Earlier this year we wrote about how to broaden your professional network in the small world of sustainability consulting. As you build your peer relationships, you might be thinking you’re ready to start approaching clients.
A recent article in Harvard Business Review pushes back on the idea of a direct approach.
“Persuasion researchers know that decision-makers will often place their faith less in what is being said, and more in who is saying it,” said Steve Martin, an consultant and expert in persuasion research.
Essentially, having someone else toot your horn is the ideal way to win over someone who doesn’t know or is skeptical of your expertise and value.
It truly pays to ask for client testimonials on LinkedIn, use case study examples, provide references, and in some extreme cases, have someone else approach a decision maker on your behalf before you make a direct pitch.

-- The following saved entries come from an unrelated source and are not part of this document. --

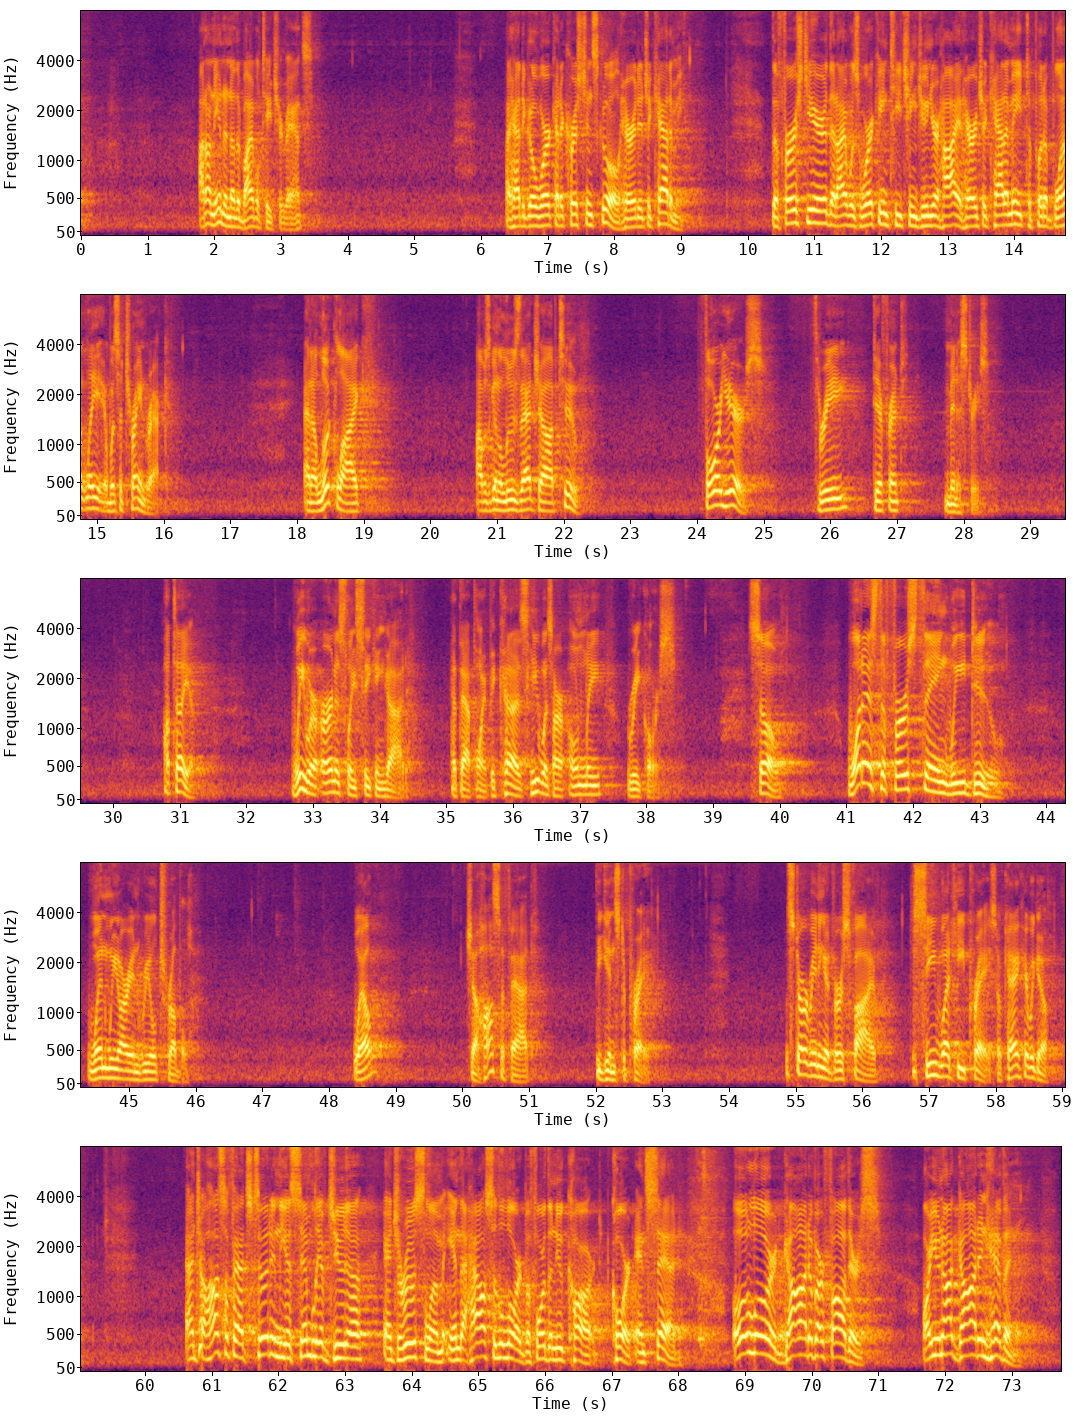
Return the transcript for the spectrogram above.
I don't need another Bible teacher, Vance. I had to go work at a Christian school, Heritage Academy. The first year that I was working teaching junior high at Heritage Academy, to put it bluntly, it was a train wreck. And it looked like I was going to lose that job too. Four years, three different ministries. I'll tell you, we were earnestly seeking God at that point because He was our only recourse. So, what is the first thing we do when we are in real trouble? Well, Jehoshaphat begins to pray. Let's start reading at verse 5 to see what he prays. Okay, here we go. And Jehoshaphat stood in the assembly of Judah and Jerusalem in the house of the Lord before the new court and said, O Lord, God of our fathers, are you not God in heaven?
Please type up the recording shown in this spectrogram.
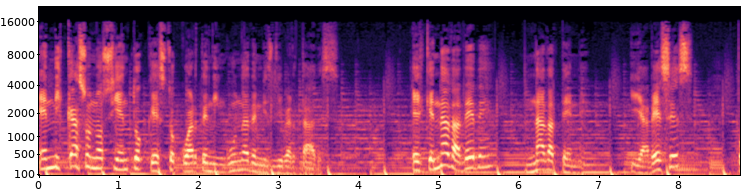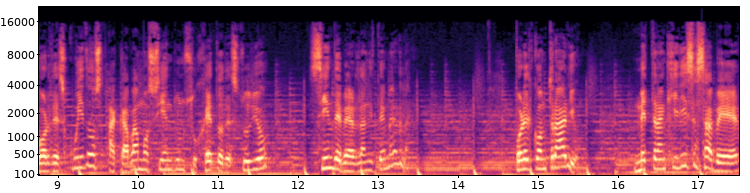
en mi caso no siento que esto cuarte ninguna de mis libertades. El que nada debe, nada teme. Y a veces, por descuidos, acabamos siendo un sujeto de estudio sin deberla ni temerla. Por el contrario, me tranquiliza saber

When you finally do make the direct pitch, list references and high-value contacts and clients up front in your proposals.
“Avoid making the mistake of squirreling away you and your team’s credentials towards the end of an already full document. Instead, make sure they are prominently positioned up front,” said Martin.
What if you don’t have any real on-the-job experience yet? Martin says all hope is not lost. Craft your referral statements in terms of your potential – ask a trusted mentor to write about your bright future, sharp mind, and potential for being one of the best sustainability consultants in the field.
Ready to hone your consulting skills and build your sustainability network? Check out our junior consultant training programs.